--- WORK ORDER ---
Output all of the data exactly as it appears, but leave out any pictures it contains.
DATA SHOWN Block Start
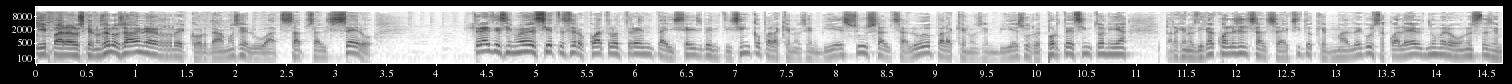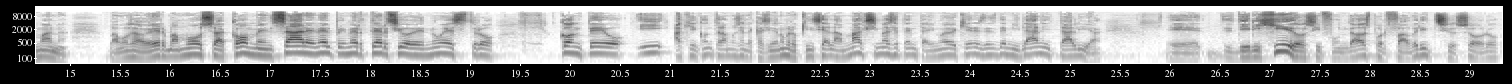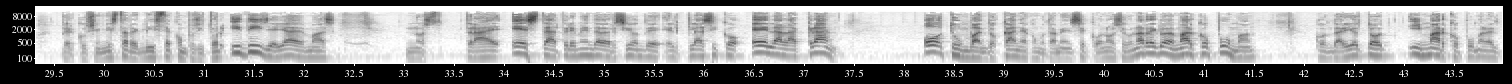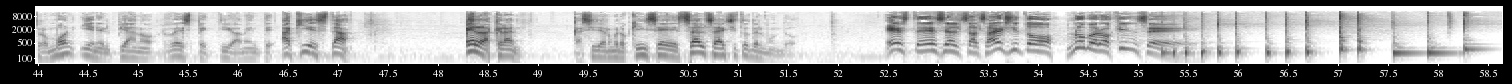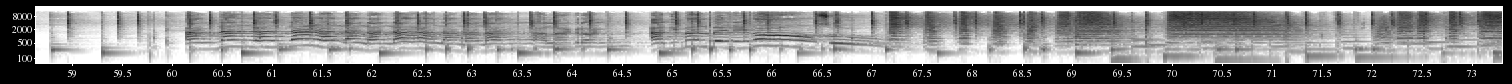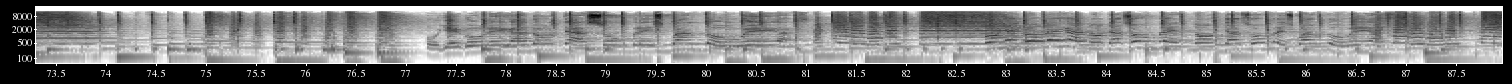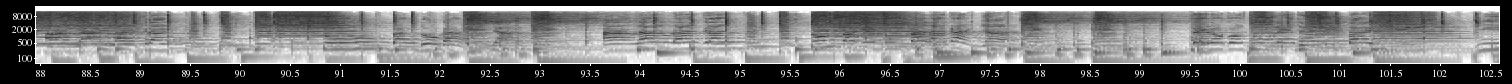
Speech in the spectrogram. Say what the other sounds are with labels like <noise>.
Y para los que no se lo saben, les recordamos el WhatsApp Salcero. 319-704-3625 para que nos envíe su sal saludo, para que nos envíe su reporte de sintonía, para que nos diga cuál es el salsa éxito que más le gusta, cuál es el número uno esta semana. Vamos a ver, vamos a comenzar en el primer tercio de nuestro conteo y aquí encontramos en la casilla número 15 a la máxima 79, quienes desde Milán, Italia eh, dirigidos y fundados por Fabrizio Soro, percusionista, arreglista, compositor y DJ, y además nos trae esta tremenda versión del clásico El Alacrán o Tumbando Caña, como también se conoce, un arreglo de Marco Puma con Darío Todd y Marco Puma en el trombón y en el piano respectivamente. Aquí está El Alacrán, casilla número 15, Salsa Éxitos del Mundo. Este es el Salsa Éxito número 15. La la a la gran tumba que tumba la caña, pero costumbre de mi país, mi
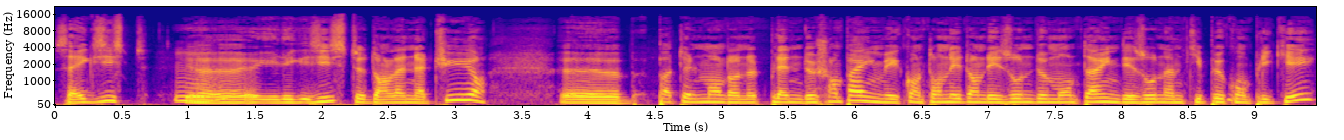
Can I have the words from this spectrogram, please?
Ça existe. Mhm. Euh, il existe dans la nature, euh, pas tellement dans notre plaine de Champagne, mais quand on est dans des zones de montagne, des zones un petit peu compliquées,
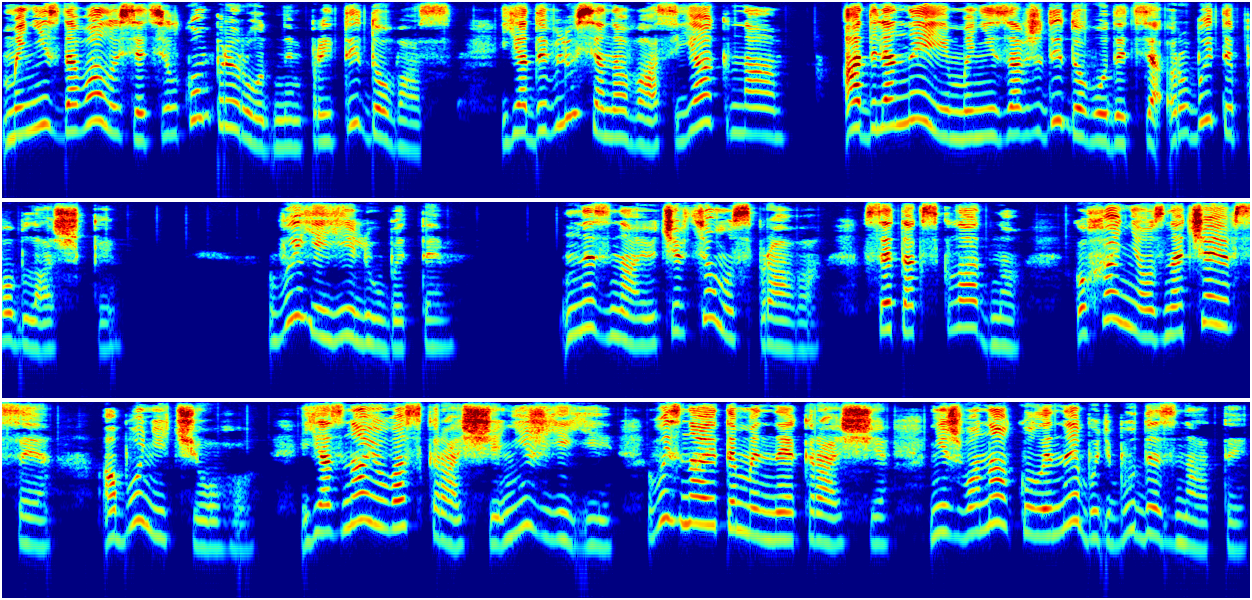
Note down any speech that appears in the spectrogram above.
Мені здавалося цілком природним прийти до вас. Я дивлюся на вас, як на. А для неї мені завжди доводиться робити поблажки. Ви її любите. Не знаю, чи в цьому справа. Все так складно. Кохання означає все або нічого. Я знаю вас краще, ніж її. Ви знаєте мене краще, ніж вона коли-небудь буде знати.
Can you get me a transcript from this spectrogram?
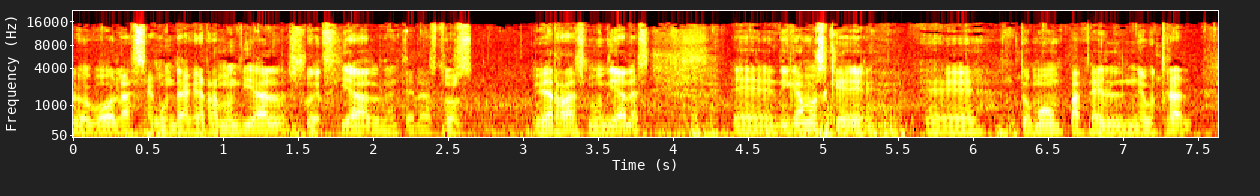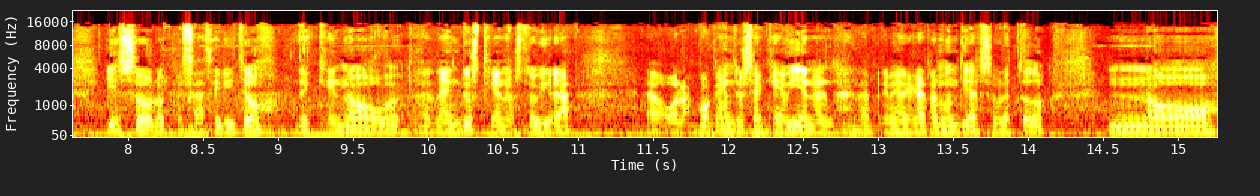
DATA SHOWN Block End
--- SOLUTION ---
Speech in the spectrogram. Say what the other sounds are with labels like <noise>.
Y para los que no se lo saben, les recordamos el WhatsApp Salcero. 319-704-3625 para que nos envíe su sal saludo, para que nos envíe su reporte de sintonía, para que nos diga cuál es el salsa éxito que más le gusta, cuál es el número uno esta semana. Vamos a ver, vamos a comenzar en el primer tercio de nuestro conteo y aquí encontramos en la casilla número 15 a la máxima 79, quienes desde Milán, Italia eh, dirigidos y fundados por Fabrizio Soro, percusionista, arreglista, compositor y DJ, y además nos trae esta tremenda versión del clásico El Alacrán o Tumbando Caña, como también se conoce, un arreglo de Marco Puma con Darío Todd y Marco Puma en el trombón y en el piano respectivamente. Aquí está El Alacrán, casilla número 15, Salsa Éxitos del Mundo. Este es el Salsa Éxito número 15. La la a la gran tumba que tumba la caña, pero costumbre de mi país, mi
Can I have the words from this spectrogram, please?
Ça existe. Mhm. Euh, il existe dans la nature, euh, pas tellement dans notre plaine de Champagne, mais quand on est dans des zones de montagne, des zones un petit peu compliquées,
Note down any speech that appears in the spectrogram above.
Мені здавалося цілком природним прийти до вас. Я дивлюся на вас, як на. А для неї мені завжди доводиться робити поблажки. Ви її любите. Не знаю, чи в цьому справа. Все так складно. Кохання означає все або нічого. Я знаю вас краще, ніж її. Ви знаєте мене краще, ніж вона коли-небудь буде знати.
Can you get me a transcript from this spectrogram?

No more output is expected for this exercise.